===== Source material =====

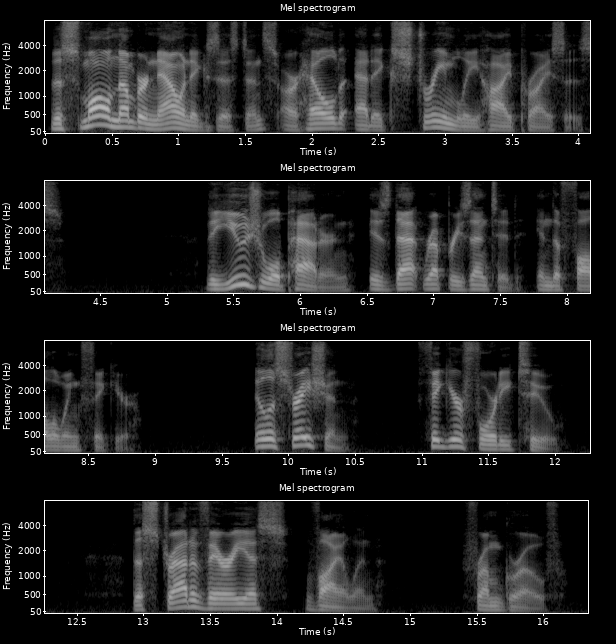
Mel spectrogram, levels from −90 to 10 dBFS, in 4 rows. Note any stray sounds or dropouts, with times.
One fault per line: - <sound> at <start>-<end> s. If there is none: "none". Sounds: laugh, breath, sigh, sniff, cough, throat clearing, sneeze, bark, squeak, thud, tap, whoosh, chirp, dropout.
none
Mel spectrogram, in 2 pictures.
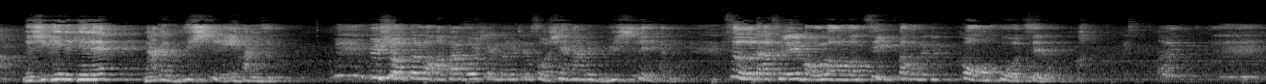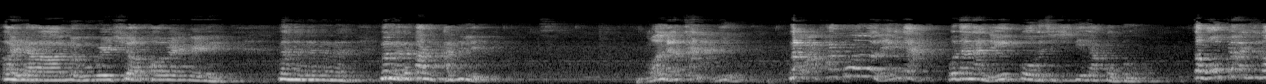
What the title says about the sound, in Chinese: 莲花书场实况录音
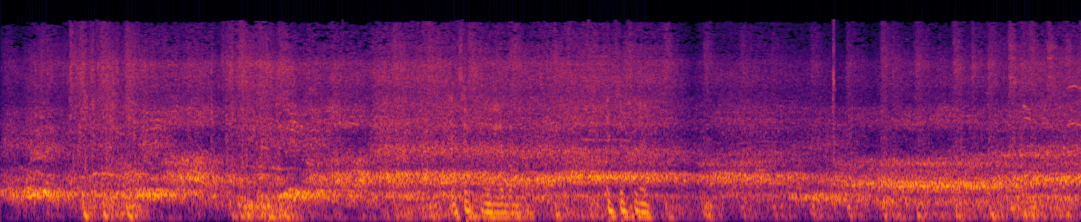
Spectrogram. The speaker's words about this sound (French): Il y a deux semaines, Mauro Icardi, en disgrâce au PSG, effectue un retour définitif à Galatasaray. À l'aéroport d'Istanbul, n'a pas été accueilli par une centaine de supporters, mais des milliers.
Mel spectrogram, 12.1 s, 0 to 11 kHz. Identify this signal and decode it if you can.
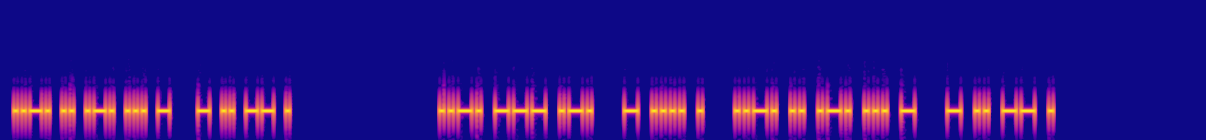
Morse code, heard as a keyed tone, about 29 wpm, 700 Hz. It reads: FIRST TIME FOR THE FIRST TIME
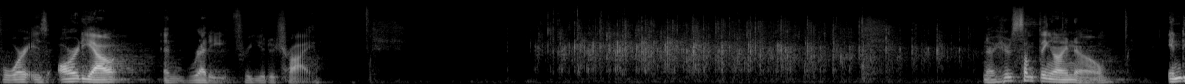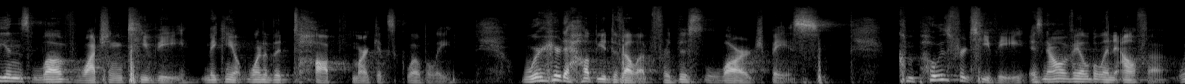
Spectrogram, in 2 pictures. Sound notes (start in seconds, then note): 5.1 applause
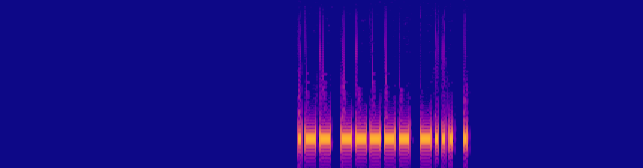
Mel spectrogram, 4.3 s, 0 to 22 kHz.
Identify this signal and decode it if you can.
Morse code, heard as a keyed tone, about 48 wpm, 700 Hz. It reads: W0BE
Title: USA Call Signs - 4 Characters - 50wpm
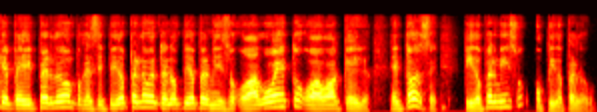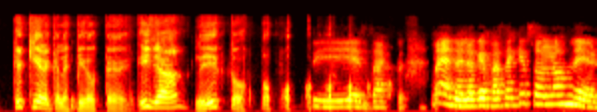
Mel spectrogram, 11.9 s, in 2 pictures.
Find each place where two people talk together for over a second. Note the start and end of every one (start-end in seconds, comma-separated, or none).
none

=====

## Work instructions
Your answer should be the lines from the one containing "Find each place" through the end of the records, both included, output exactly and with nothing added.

## Response for this exercise
Find each place where two people talk together for over a second. Note the start and end of every one (start-end in seconds, comma-separated, or none).
none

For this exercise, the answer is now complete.